Tuesday, October 8, 2019

Calligraphy update -- book reports

Every time I finish reading a book I find a representative sample passage to copy as my daily calligraphy.  Not only does this give me something new and different to write, it is serving as my reading diary for the year.  I've always sort of admired this practice in other people but never kept track of the bazillions of books I have read myself.  So this is a new and surprisingly satisfying side benefit of my daily art.

For the first nine months of the year I can report that I have read 60 books: 40 were fiction, 19 were non-fiction, one was poetry (and I cheated -- I calligraphed poems from that book on several days).  I am chagrined to report that for at least four of the fiction books, I had no recollection of the plot as I looked back to write this post, even after reading the copied passage.

Some of the book passages were almost illegible, as I was practicing a compressed italic hand that dispensed with spaces between words and line-ending hyphens (illegible, but they looked pretty).  Or letting the letters splay every which way across the page.

Some were quite readable, as I was practicing my channeling-Julia-Warhola handwriting with lots of curlicues.

At least one was deliberately atmospheric, with wispy brush-drawn letters echoing the fog described in the passage.

If you'd like some recommendations, in the fiction department I especially liked "Fake Like Me" by Barbara Bourland, the best fiction I've ever read about artists and how they work.

Many more to recommend on the non-fiction side of the aisle.  "Educated" by Tara Westover is a memoir that some of my friends found hard to read but I had no such qualms, looking forward to the happy ending.  "White Rage" by Carol Anderson is a dense, scholarly and eye-popping look at how Americans have discriminated against blacks throughout our history.  "American Dialogue: The Founders and Us" by Joseph Ellis examines several key concepts behind the Constitution and how they play out in today's political theater.  "How to Disappear" by Akiko Busch is a collection of essays about privacy, memory, identity and mystery.

I look forward to the next three months of my reading diary, because of the calligraphy and because of the books themselves.


  1. Sounds like a great way to keep track of your reading. I like how different each of these calligraphy pieces are from each other.

  2. This might be of interest

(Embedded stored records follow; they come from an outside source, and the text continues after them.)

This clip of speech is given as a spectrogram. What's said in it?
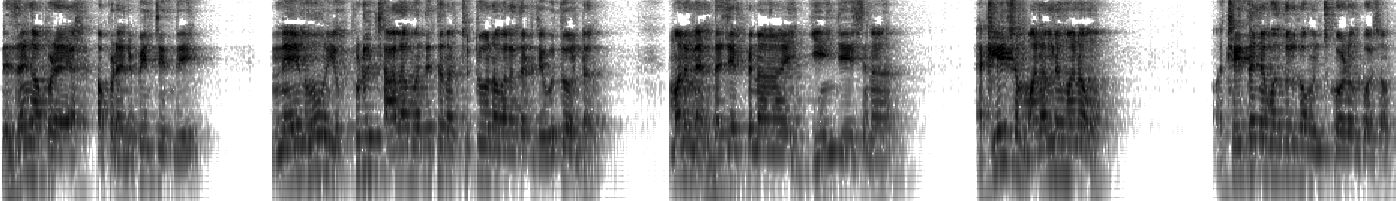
నిజంగా అప్పుడు అప్పుడు అనిపించింది. నేను ఎప్పుడు చాలా మందితో నా చుట్టూ ఉన్న వాళ్ళతో చెబుతూ ఉంటాను మనం ఎంత చెప్పినా ఏం చేసినా అట్లీస్ట్ మనల్ని మనం చైతన్యవంతులుగా ఉంచుకోవడం కోసం.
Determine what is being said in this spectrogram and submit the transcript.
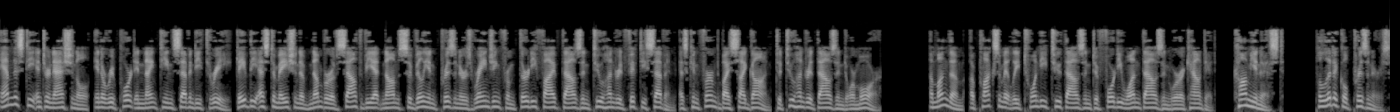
Amnesty International, in a report in 1973, gave the estimation of number of South Vietnam's civilian prisoners ranging from 35,257 as confirmed by Saigon to 200,000 or more. Among them, approximately 22,000 to 41,000 were accounted «communist» political prisoners.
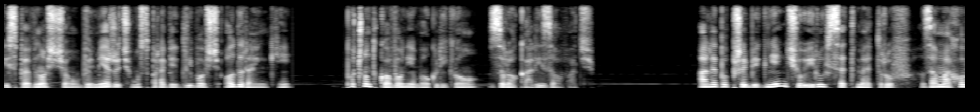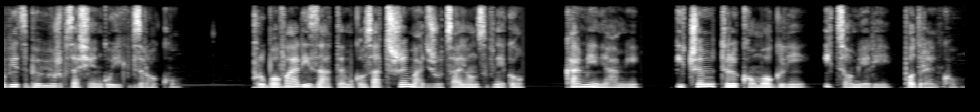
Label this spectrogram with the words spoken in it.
i z pewnością wymierzyć mu sprawiedliwość od ręki, początkowo nie mogli go zlokalizować. Ale po przebiegnięciu iluś set metrów zamachowiec był już w zasięgu ich wzroku. Próbowali zatem go zatrzymać, rzucając w niego kamieniami i czym tylko mogli i co mieli pod ręką.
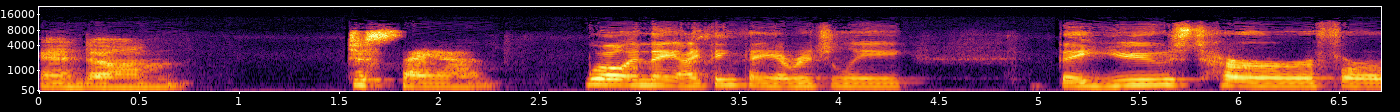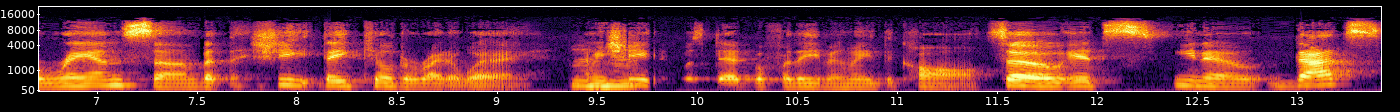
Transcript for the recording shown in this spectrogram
And, um, just sad. well and they i think they originally they used her for a ransom but she they killed her right away i mean she was dead before they even made the call so it's you know that's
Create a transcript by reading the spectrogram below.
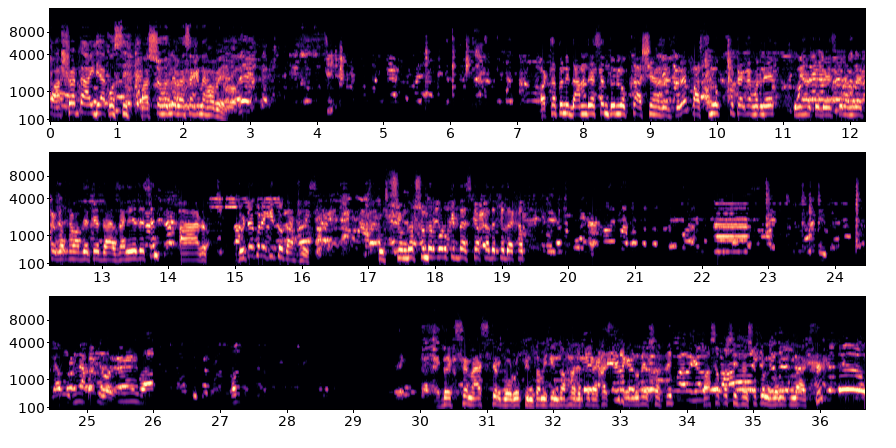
পাঁচশো একটা আইডিয়া করছি। পাঁচশো হলে বেচা কিনে হবে? অর্থাৎ উনি দাম দিয়েছেন দুই লক্ষ আশি হাজার করে। পাঁচ লক্ষ টাকা হলে উনি হয়তো বেচবেন আমরা একটা কথা আমাদেরকে জানিয়ে দিয়েছেন। আর দুইটা করে কিন্তু দাম হয়েছে। খুব সুন্দর সুন্দর গরু কিন্তু আজকে আপনাদেরকে দেখাবো। দেখছেন, আজকের গরু কিন্তু আমি কিন্তু আপনাদেরকে দেখাচ্ছি বেলুনের সাথে। পাশাপাশি যে সকল গরুগুলো আছে,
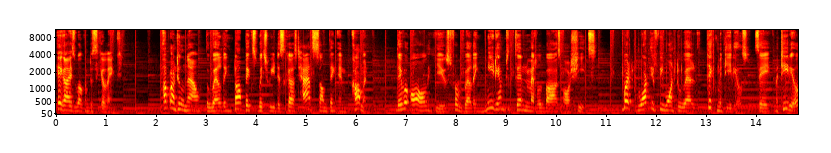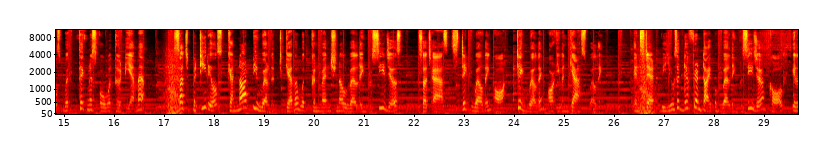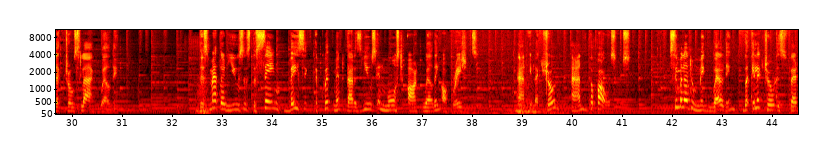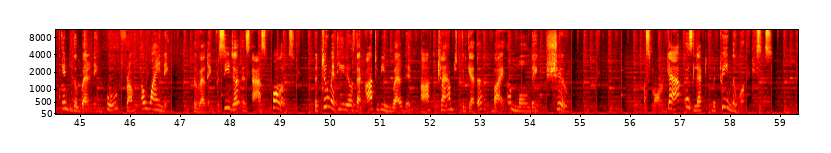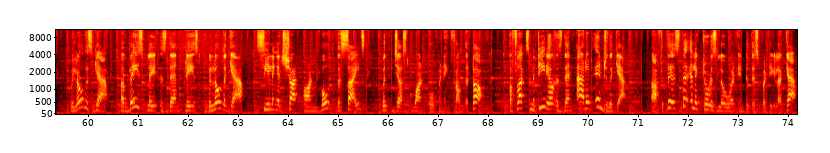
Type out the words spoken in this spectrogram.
Hey guys, welcome to Skill-Lync. Up until now, the welding topics which we discussed had something in common. They were all used for welding medium to thin metal bars or sheets. But what if we want to weld thick materials, say materials with thickness over 30 mm? Such materials cannot be welded together with conventional welding procedures such as stick welding or TIG welding or even gas welding. Instead, we use a different type of welding procedure called electroslag welding. This method uses the same basic equipment that is used in most arc welding operations an electrode and the power source. Similar to MIG welding, the electrode is fed into the welding pool from a winding. The welding procedure is as follows. The two materials that are to be welded are clamped together by a molding shoe. A small gap is left between the workpieces. Below this gap, a base plate is then placed below the gap, sealing it shut on both the sides with just one opening from the top. A flux material is then added into the gap. After this, the electrode is lowered into this particular gap.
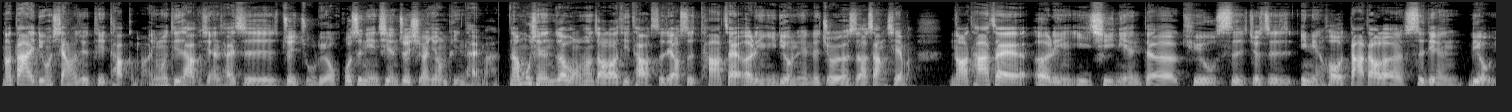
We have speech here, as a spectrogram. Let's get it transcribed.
那大家一定会想到就是 TikTok 嘛，因为 TikTok 现在才是最主流或是年轻人最喜欢用的平台嘛。那目前在网上找到 TikTok 资料是它在二零一六年的九月二十号上线嘛。然后它在二零一七年的 Q 四，就是一年后达到了四点六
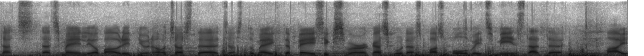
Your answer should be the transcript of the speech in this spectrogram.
that's that's mainly about it. You know, just just to make the basics work as good as possible, which means that my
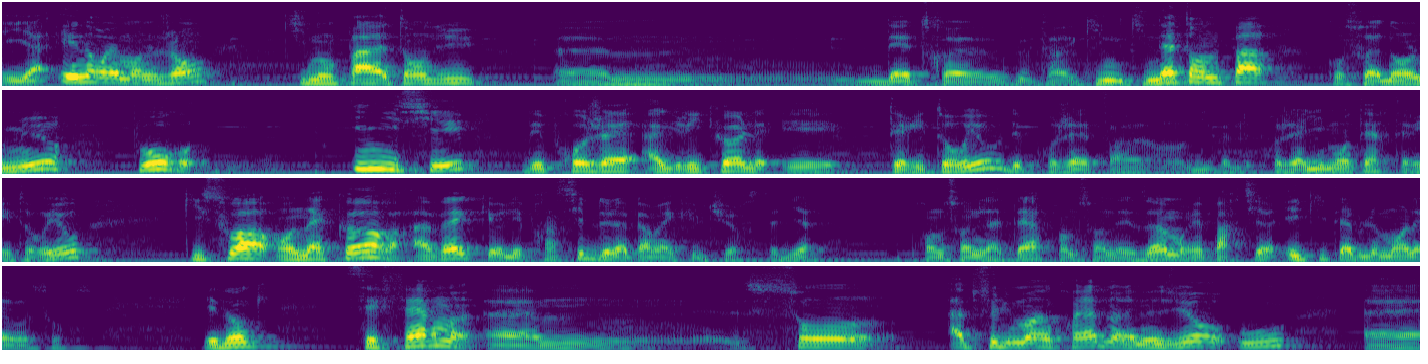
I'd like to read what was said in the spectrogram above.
Et il y a énormément de gens qui n'ont pas attendu d'être, qui n'attendent pas qu'on soit dans le mur pour initier des projets agricoles et territoriaux, des projets, enfin, des projets alimentaires territoriaux, qui soient en accord avec les principes de la permaculture, c'est-à-dire prendre soin de la terre, prendre soin des hommes, répartir équitablement les ressources. Et donc, ces fermes euh, sont absolument incroyables dans la mesure où euh,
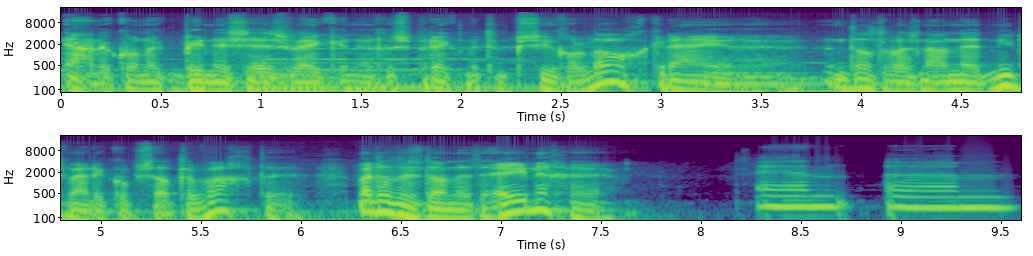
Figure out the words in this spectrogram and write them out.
Ja, dan kon ik binnen zes weken een gesprek met een psycholoog krijgen. En dat was nou net niet waar ik op zat te wachten. Maar dat is dan het enige. En um,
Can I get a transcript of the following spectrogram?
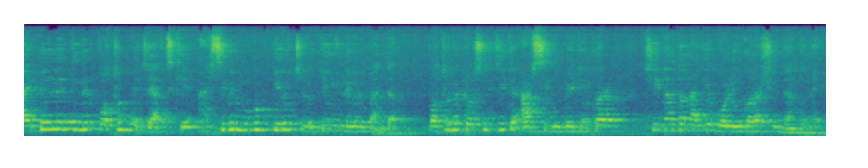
আইপিএল এর দিনের প্রথম ম্যাচে আজকে আরসিবির মুখোমুখি হয়েছিল কিং ইলেভেন পাঞ্জাব। প্রথমে টসে জিতে আরসিবি ব্যাটিং করার সিদ্ধান্ত না গিয়ে বোলিং করার সিদ্ধান্ত নেয়।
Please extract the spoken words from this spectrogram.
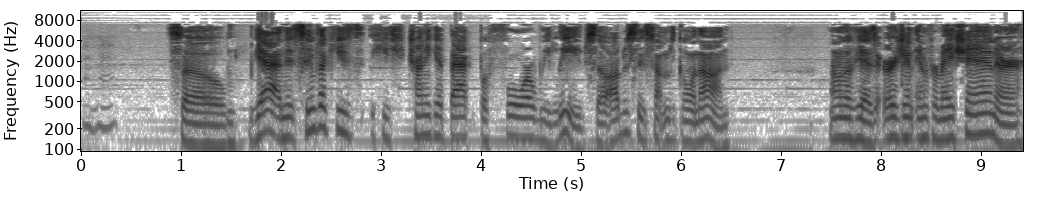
hmm So yeah, and it seems like he's he's trying to get back before we leave. So obviously something's going on. I don't know if he has urgent information or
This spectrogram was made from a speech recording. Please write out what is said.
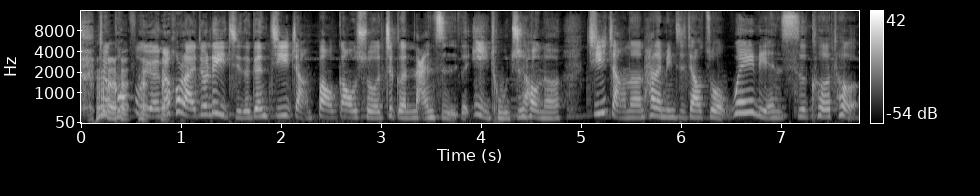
就空服员呢，后来就立即的跟机长报告说这个男子的意图之后呢，机长呢，他的名字叫做威廉斯科特，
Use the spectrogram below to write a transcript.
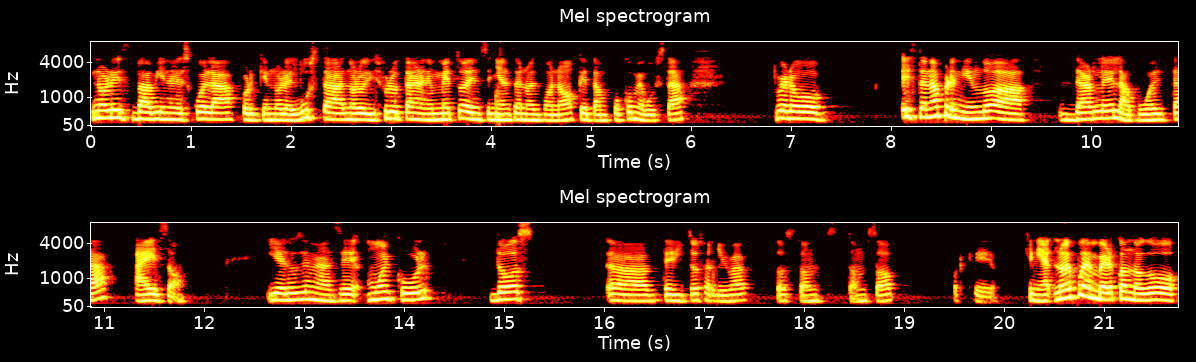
no les va bien en la escuela porque no les gusta, no lo disfrutan, el método de enseñanza no es bueno, que tampoco me gusta, pero están aprendiendo a darle la vuelta a eso. Y eso se me hace muy cool. Dos uh, deditos arriba, dos thumbs, thumbs up, porque genial. No me pueden ver cuando hago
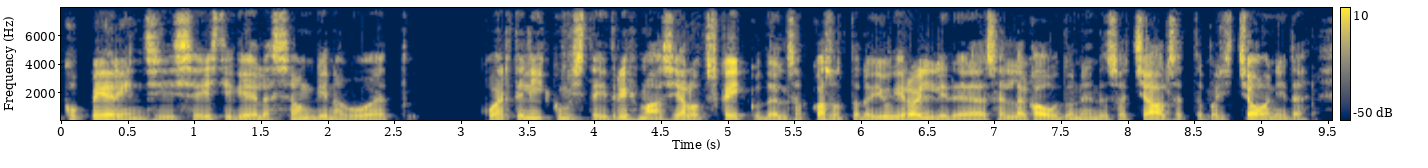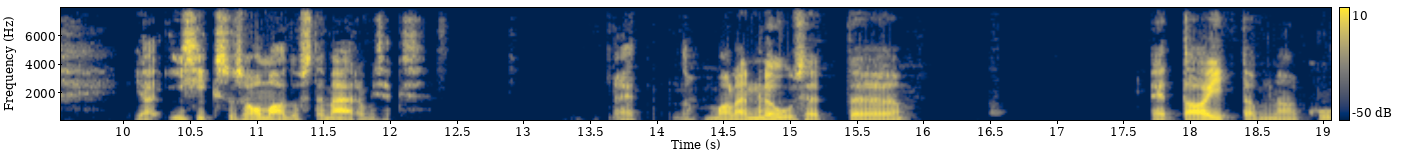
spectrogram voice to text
kopeerin, siis eesti keeles see ongi nagu, et koerte liikumisteid rühmas jalutuskäikudel saab kasutada juhi rollide ja selle kaudu nende sotsiaalsete positsioonide ja isiksuse omaduste määramiseks. et noh, ma olen nõus, et, et ta aitab nagu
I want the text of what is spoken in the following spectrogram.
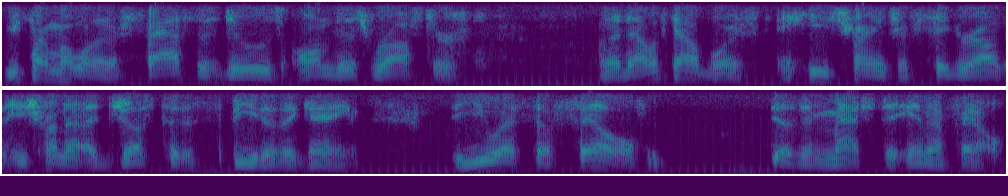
You're talking about one of the fastest dudes on this roster on the Dallas Cowboys, and he's trying to figure out, he's trying to adjust to the speed of the game. The USFL doesn't match the NFL.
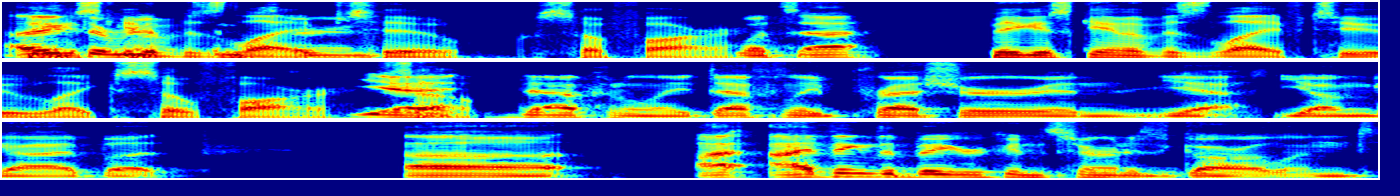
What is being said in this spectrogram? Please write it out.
I Biggest think the game of his concern, life too so far. What's that? Biggest game of his life too, like so far. Yeah, so. definitely, definitely pressure and yeah, young guy, but uh, I, I think the bigger concern is Garland.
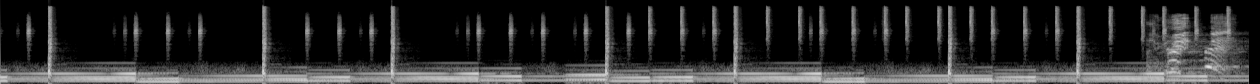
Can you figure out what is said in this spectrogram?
Hey, hey.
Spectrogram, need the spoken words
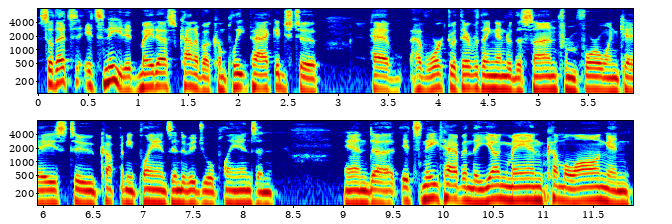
So that's it's neat. It made us kind of a complete package to have have worked with everything under the sun from 401ks to company plans, individual plans, and and uh, it's neat having the young man come along and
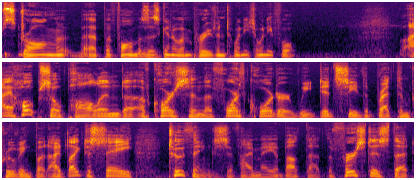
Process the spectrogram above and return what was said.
strong uh, performers is going to improve in 2024? I hope so, Paul. And uh, of course, in the fourth quarter, we did see the breadth improving. But I'd like to say two things, if I may, about that. The first is that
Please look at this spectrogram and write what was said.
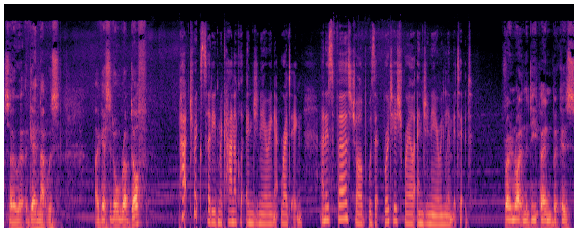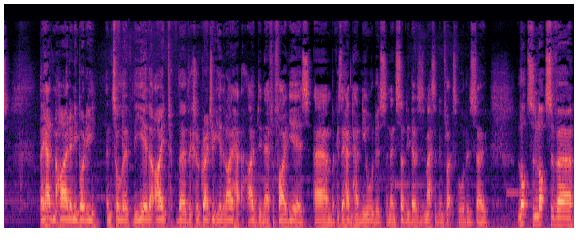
So uh, again, that was, I guess, it all rubbed off. Patrick studied mechanical engineering at Reading, and his first job was at British Rail Engineering Limited. Thrown right in the deep end because they hadn't hired anybody until the, the year that I'd the, the sort of graduate year that I I'd been there for five years um, because they hadn't had any orders, and then suddenly there was this massive influx of orders. So lots and lots of uh,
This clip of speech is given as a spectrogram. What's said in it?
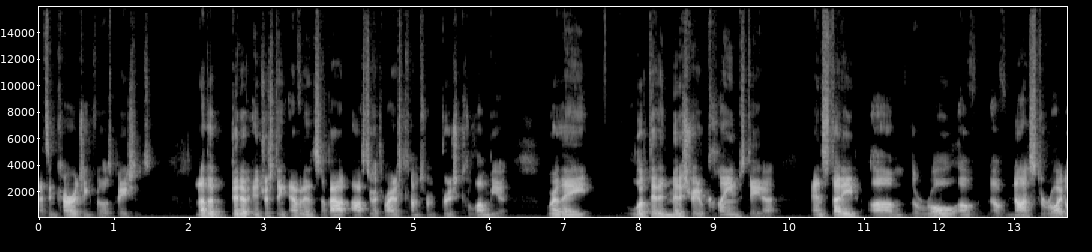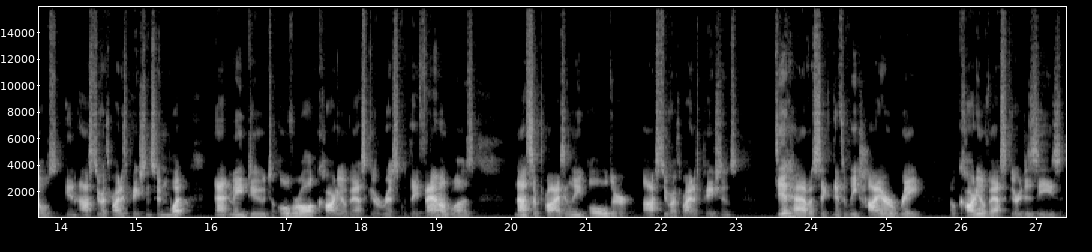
that's encouraging for those patients. Another bit of interesting evidence about osteoarthritis comes from British Columbia, where they looked at administrative claims data and studied um, the role of, of nonsteroidals in osteoarthritis patients and what that may do to overall cardiovascular risk. What they found was, not surprisingly, older osteoarthritis patients did have a significantly higher rate of cardiovascular disease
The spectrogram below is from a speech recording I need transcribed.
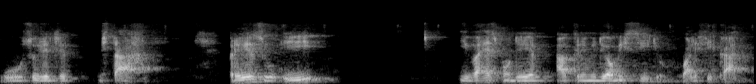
O sujeito está preso e e vai responder ao crime de homicídio qualificado.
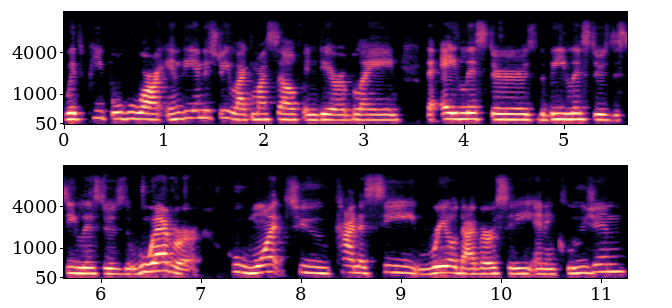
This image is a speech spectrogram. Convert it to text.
with people who are in the industry, like myself and Dara Blaine, the A listers, the B listers, the C listers, whoever who want to kind of see real diversity and inclusion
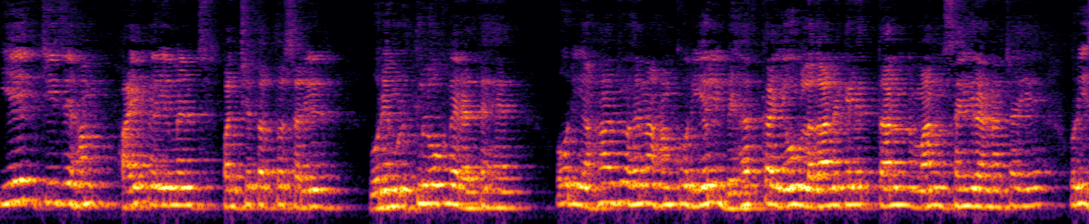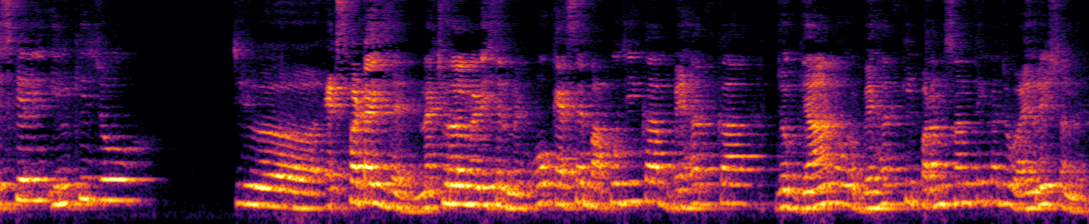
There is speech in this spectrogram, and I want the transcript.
ये चीज़ें हम फाइव एलिमेंट्स पंच तत्व शरीर और ये मृत्युलोक में रहते हैं और यहाँ जो है ना हमको रियली बेहद का योग लगाने के लिए तन, मन सही रहना चाहिए और इसके लिए इनकी जो एक्सपर्टाइज है नेचुरल मेडिसिन में। वो कैसे बापूजी का बेहद का जो ज्ञान और बेहद की परम शांति का जो वाइब्रेशन है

  3. What a great idea. I keep track of the new words I learn in books. Maybe I'll extrapolate from your idea and use that for calligraphy practice. :)

    I also liked Educated. Next up (I think) is Agent ZigZag.